Brooklyn's star catcher edged the team's graceful centerfielder by just five points in this controversial vote (go here to read why) even though the Duke (8.9 bWAR) was superior to Campy (5.5 bWAR) in every category not named batting average. Campanella got a boost for his superb work behind the plate and veteran leadership, but Snider was no slouch in center and had been with the team longer than almost anyone else. The Silver Fox led the majors in runs and RBI, while Campanella failed to post any league leading offensive totals. What's more, Campanella had already won a pair of MVPs, and he was lucky to even finish in the top five given the monster seasons turned in by Willie Mays (9.3 bWAR, 51 home runs), Ernie Banks (8.1 bWAR, 44 home runs), Ted Kluszewski (47 home runs) and Eddie Mathews (8.3 bWAR). Mathews is a perfect example of how screwed up this ballot was; Milwaukee's third baseman led the league in walks, slugged 41 longballs and maintained a 1.014 OPS but finished 18th in the voting, behind indispensable teammates such as Johnny Logan and Del Crandall.
1955 AL Yogi Berra over Al Kaline and Mickey Mantle
I guess the voters really liked catchers this year, because they overlooked Berra's good-but-not-great .819 OPS and 3.8 bWAR and handed the New York backstop his third MVP award in five seasons (another parallel to Campanella). Yog didn't lead the American League in any offensive category and wasn't the best player on his own team; Mickey Mantle, who should have won the award but finished fifth instead, racked up a league leading 9.5 bWAR for the World Series-bound Yankees and also paced the Junior Circuit in triples, home runs, walks, OBP, SLG, OPS, and OPS+. One explanation is that up until then the highly touted Mantle had been viewed as a disappointment in the Bronx, wheras Berra was a more established star who had overcome a 5'7, 185 pound frame that seemed to lack even a smidgen of athleticism. 20 year-old Al Kaline was right on the Mick's heels with nine bWAR, though, and became the youngest player to win an AL batting title when he hit a career best .340. He also led the league with 200 hits and 321 total bases and played a stellar right field, but he was penalized for Detroit's fifth place finish in the standings. Kaline would never win an MVP despite swatting 399 home runs and amassing over 3,000 hits.

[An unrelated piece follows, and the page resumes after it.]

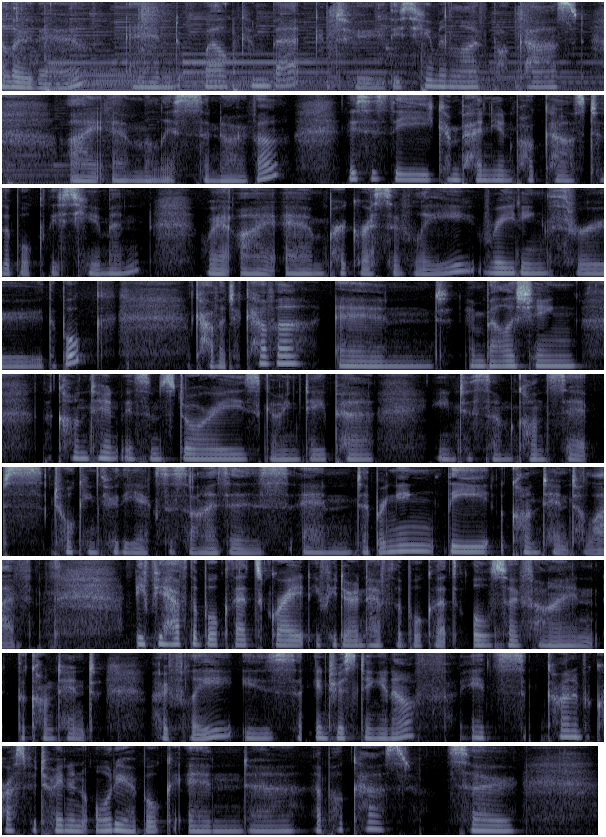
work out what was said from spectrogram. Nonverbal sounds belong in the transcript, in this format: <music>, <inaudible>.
Hello there, and welcome back to this Human Life podcast. I am Melis Senova. This is the companion podcast to the book This Human, where I am progressively reading through the book cover to cover and embellishing the content with some stories, going deeper into some concepts, talking through the exercises, and bringing the content to life. If you have the book, that's great. If you don't have the book, that's also fine. The content, hopefully, is interesting enough. It's kind of a cross between an audiobook and uh, a podcast. So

1952 NL Hank Sauer over Robin Roberts
The Honk (5.3 bWAR) won two-thirds of the triple crown by hitting more home runs and driving in more runs than anyone else in baseball, but none of his other statistics are exceptional and his mediocre Cubs finished an even .500 on the season. 1952 was a weak year for MVP candidates in both leagues, and I feel like voters just gave this one to Sauer by default. Runner-up Robin Roberts was worth two and a half more wins and enjoyed what was probably the finest season of his Hall of Fame career. He nearly won 30 games for Philadelphia, and for good measure led the bigs in starts, complete games, innings pitched, batters faced, fewest BB/9 and K/BB ratio. People who think Justin Verlander and C.C. Sabathia are workhorses should consider that Roberts completed 30 games and finished 330 innings in '52. Even at a time when starters were more or less expected to finish what they started, those are still some impressive figures.
1950 NL Jim Konstanty over everyone else
Closers should never win MVP awards. It's as simple as that. Almost all of the 35 other players on this year's ballot had more than his 3.6 bWAR, and while it makes sense that the MVP came from Philadelphia's Whiz Kids, who improbably wrestled the NL pennant away from Brooklyn at the end of the season, the voters should have given the award to Del Ennis (league leading 126 RBI) or 20 game winner Robin Roberts.